Andrew Galambos famously declared of traffic jams that they are an example of the collision of capitalism and socialism: capitalism, he observed, being able to produce cars faster than socialism can produce roads.
But it’s much worse than that.
Capitalism is able to produce abundant forms of getting around. But they produce them faster than socialised planners can permit their use to cut down traffic jams.
Roller skates, roller blades, Segways, skateboards, scooters, jet packs, unicycles … they’re all viable forms of transport that “the authorities” either tolerate and regulate (wear a helmet, get a licence, use it in “the right place,” stay off the road/footpath) or, in the case of the Segway, prohibit altogether—deriving us all of potentially easier, cheaper, better, more fun ways of getting around.

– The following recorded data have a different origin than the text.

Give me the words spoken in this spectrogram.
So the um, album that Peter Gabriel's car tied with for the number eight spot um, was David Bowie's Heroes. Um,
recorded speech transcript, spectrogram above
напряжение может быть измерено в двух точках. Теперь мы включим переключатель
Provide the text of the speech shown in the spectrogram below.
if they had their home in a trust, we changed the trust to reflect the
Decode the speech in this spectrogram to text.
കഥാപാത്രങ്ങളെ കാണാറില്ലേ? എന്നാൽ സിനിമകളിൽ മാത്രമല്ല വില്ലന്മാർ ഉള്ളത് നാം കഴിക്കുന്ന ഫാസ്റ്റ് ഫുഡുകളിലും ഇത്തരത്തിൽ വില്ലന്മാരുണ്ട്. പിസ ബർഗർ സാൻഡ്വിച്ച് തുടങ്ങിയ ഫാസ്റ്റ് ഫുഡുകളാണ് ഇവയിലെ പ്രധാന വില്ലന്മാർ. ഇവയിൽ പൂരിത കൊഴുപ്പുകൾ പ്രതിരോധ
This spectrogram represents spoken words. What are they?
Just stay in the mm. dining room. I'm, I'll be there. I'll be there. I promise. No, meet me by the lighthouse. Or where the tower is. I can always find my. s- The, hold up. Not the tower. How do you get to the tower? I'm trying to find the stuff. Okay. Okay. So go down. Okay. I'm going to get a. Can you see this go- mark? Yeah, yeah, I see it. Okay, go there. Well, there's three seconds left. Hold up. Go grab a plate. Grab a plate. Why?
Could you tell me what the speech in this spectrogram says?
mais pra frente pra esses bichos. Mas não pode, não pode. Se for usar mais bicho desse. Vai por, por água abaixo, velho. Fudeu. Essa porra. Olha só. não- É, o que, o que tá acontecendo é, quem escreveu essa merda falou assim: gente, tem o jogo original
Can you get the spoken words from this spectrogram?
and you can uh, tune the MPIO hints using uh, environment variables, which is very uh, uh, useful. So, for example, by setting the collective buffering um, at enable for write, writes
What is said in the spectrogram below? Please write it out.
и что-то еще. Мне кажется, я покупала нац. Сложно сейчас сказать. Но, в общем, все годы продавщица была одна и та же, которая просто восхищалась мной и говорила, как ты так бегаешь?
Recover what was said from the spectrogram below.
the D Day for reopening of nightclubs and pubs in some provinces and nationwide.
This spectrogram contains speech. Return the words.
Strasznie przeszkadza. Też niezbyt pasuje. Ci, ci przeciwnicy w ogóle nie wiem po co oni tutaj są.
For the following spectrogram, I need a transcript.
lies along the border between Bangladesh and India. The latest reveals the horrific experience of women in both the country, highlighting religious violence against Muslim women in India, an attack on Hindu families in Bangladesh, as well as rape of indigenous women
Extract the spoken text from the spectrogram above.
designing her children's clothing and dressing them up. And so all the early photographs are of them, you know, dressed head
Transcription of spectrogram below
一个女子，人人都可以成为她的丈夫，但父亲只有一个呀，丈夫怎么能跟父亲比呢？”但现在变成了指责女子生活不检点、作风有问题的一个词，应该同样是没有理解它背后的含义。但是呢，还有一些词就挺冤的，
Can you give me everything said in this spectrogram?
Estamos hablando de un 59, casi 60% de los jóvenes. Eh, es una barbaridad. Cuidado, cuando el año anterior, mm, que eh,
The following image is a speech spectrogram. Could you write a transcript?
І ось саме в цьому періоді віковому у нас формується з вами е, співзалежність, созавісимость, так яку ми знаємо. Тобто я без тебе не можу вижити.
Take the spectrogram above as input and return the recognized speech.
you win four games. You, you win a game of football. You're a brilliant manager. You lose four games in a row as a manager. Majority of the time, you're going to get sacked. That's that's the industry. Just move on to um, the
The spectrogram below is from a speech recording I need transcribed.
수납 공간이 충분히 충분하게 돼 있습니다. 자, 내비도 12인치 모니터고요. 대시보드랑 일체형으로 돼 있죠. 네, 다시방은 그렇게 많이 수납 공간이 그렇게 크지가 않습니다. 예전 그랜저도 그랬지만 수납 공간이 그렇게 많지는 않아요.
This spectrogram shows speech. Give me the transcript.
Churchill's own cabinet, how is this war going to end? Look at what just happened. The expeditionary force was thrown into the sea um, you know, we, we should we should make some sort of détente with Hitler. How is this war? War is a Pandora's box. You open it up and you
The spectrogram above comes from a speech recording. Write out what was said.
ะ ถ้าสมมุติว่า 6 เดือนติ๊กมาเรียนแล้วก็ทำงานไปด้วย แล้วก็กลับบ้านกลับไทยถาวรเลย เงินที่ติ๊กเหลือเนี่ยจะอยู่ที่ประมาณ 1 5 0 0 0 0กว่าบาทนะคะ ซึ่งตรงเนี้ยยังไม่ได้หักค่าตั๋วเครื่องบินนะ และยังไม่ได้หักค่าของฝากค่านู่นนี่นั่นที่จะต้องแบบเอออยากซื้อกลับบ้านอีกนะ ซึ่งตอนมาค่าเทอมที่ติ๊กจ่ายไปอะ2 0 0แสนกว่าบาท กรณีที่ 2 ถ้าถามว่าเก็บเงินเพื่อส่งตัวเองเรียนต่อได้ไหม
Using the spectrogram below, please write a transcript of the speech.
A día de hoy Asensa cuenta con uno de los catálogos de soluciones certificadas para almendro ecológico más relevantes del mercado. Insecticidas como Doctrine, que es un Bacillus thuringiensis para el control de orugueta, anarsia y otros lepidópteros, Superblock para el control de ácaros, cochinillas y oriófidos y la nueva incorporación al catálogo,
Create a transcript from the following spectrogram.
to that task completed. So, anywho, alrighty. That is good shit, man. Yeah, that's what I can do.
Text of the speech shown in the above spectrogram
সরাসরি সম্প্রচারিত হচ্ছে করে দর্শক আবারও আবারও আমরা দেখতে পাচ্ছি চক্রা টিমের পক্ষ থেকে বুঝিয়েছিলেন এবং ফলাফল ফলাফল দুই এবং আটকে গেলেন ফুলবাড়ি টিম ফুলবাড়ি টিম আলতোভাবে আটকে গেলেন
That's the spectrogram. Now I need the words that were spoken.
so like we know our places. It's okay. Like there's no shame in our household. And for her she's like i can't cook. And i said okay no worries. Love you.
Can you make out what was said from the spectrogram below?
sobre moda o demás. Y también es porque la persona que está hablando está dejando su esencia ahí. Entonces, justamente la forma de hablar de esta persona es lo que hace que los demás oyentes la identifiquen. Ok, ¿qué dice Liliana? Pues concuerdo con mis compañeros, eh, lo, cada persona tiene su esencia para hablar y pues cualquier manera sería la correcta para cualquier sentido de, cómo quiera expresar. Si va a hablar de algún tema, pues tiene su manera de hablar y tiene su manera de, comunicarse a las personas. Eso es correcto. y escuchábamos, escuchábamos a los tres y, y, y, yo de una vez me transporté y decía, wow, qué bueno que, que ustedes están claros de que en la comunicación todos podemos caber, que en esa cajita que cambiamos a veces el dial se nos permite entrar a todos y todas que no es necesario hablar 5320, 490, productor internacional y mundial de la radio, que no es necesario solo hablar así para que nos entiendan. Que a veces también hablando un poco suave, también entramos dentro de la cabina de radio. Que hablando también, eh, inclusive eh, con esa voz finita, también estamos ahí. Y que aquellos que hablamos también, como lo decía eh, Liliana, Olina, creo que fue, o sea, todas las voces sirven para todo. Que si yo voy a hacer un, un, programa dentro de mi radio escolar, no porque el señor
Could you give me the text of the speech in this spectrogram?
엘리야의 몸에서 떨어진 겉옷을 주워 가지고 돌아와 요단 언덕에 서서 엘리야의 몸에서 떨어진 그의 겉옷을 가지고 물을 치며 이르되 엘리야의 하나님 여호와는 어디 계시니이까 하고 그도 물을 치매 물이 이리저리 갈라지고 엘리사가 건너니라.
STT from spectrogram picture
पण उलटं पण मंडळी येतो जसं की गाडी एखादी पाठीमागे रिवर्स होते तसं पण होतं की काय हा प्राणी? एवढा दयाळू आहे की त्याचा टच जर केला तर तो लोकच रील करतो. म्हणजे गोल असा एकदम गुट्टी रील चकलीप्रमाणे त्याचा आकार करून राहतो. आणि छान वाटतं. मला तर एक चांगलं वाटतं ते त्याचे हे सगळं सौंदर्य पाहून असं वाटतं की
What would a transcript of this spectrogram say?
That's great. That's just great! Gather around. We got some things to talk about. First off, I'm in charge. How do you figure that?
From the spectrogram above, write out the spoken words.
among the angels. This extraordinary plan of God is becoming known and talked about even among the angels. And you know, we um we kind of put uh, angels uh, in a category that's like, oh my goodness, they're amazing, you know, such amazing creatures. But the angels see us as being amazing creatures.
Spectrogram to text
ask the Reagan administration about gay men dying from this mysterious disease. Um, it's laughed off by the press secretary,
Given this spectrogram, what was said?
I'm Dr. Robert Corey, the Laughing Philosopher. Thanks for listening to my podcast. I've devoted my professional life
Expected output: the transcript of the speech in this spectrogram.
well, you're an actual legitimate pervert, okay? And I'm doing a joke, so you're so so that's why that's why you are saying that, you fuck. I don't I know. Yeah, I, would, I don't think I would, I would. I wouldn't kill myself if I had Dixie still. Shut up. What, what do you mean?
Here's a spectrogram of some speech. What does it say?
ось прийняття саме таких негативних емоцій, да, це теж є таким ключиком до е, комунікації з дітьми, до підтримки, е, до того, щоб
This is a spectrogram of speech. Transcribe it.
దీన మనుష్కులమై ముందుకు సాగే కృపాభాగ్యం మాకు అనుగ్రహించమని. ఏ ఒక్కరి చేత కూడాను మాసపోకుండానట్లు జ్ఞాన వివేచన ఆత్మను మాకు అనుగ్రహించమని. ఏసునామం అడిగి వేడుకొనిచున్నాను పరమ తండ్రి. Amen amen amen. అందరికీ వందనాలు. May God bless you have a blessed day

More choice in ways of getting around our cities, just as we need more choice in the way we live in our cities.
Easier ways of getting around, perhaps, than needing to get around a crammed city using a large car.
More individualised ways, clearly, which is probably why they don’t fit easily (or not at all) into the planner’s socialised transport networks.
Which, like the Segway, offers a modern, clean, easy way of getting around a city. A city that could grow up in a form allowing easy use of such gadgets—with the classic “ten minute walking time” around which cities develop drastically changing urban design theories, just as it would dramatically change cities’ form.
Which, however, just like the Segway, instead of a city being allowed to grow up organically around this, or any other abundant means of cunning, stylish urban transport, it will probably be banned for that purpose so that cities can develop in the same old way under the same old planning restraints with the same old forms of transport. (Another example of “planning” stopping people planning.)
You just wonder how cars would ever have taken off at all if they’d been developed after town planning had been invented!
Options for city transport are often presented as an opposition between folks who want more cars on more roads, folks who want more cycles on more cycle ways, and folks who want more public transport—no matter how many (or how few) actually use it. That is to say, they all want more money spent on roads, trains or cycle paths.
But the field for choice is actually much wider than that.
It’s just that capitalism can produce more options than socialism can allow.
* Or just made less fun by being made to get licenses and wear “safety” gear and only travel in the prescribed areas and, and, and ...